> Problem statement: Every record that follows is to be copied exactly, with the pictures omitted.
◆ ◆ ◆ ◆ ◆ ◆ ◆
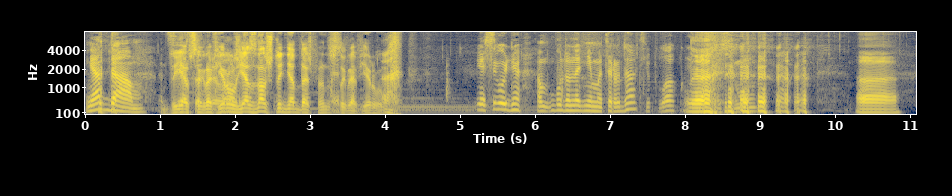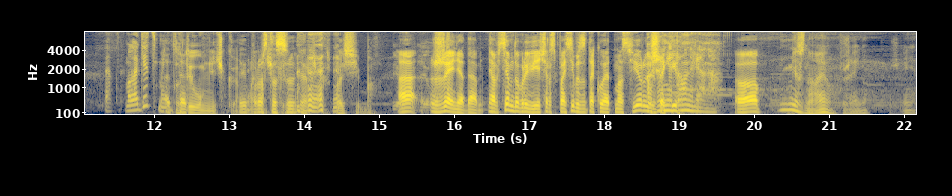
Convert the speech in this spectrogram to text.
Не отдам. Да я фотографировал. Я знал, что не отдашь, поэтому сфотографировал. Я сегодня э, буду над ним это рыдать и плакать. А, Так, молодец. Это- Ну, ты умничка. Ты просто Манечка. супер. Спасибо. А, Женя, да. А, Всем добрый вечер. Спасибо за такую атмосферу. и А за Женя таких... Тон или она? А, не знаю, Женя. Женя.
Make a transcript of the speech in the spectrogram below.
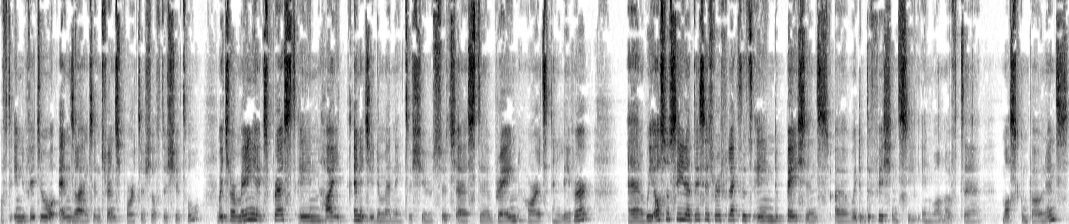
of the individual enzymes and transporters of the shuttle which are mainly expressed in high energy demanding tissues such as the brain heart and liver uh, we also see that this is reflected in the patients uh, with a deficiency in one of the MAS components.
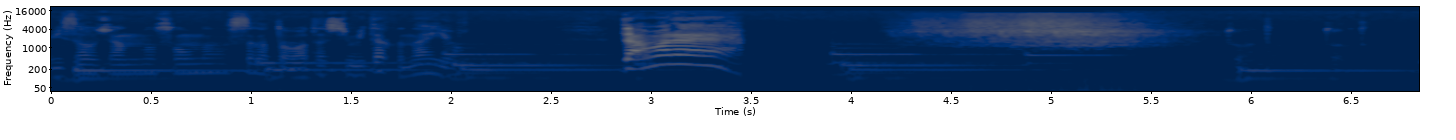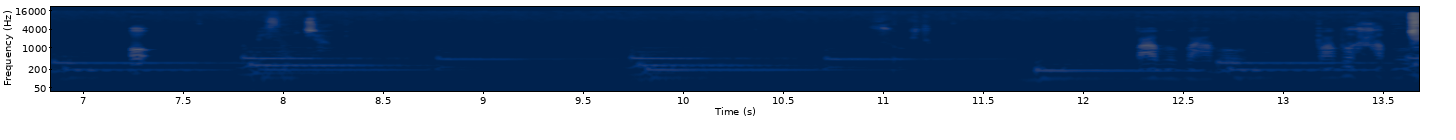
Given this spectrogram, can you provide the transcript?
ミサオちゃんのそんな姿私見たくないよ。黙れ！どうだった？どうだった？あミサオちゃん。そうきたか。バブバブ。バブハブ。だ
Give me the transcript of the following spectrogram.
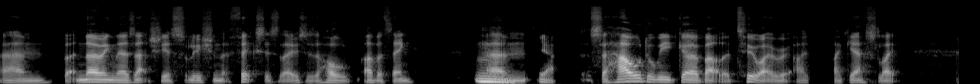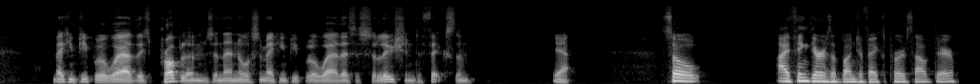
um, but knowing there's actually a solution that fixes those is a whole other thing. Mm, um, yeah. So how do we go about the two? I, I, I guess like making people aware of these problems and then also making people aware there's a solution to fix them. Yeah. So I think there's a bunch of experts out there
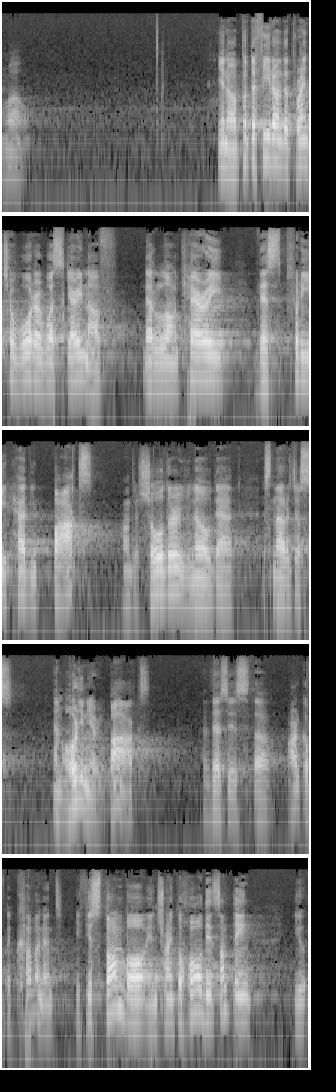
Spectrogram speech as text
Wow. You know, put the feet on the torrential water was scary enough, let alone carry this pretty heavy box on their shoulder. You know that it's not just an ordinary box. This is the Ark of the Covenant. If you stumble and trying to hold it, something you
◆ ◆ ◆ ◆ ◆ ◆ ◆
> Exercise response:
Convert the speech in this spectrogram to text.
Не отдам. Да я фотографировал. Я знал, что не отдашь, поэтому сфотографировал. Я сегодня э, буду над ним это рыдать и плакать. А, Так, молодец. Это- Ну, ты умничка. Ты просто Манечка. супер. Спасибо. А, Женя, да. А, Всем добрый вечер. Спасибо за такую атмосферу. и А за Женя таких... Тон или она? А, не знаю, Женя. Женя.
Make a transcript of the speech in the spectrogram below.
of the individual enzymes and transporters of the shuttle which are mainly expressed in high energy demanding tissues such as the brain heart and liver uh, we also see that this is reflected in the patients uh, with a deficiency in one of the MAS components.
Given this spectrogram, can you provide the transcript?
ミサオちゃんのそんな姿私見たくないよ。黙れ！どうだった？どうだった？あミサオちゃん。そうきたか。バブバブ。バブハブ。だ
Give me the transcript of the following spectrogram.
um, but knowing there's actually a solution that fixes those is a whole other thing. Mm, um, yeah. So how do we go about the two? I, I, I guess like making people aware of these problems and then also making people aware there's a solution to fix them. Yeah. So I think there's a bunch of experts out there
Spectrogram speech as text
Wow. You know, put the feet on the torrential water was scary enough, let alone carry this pretty heavy box on their shoulder. You know that it's not just an ordinary box. This is the Ark of the Covenant. If you stumble and trying to hold it, something you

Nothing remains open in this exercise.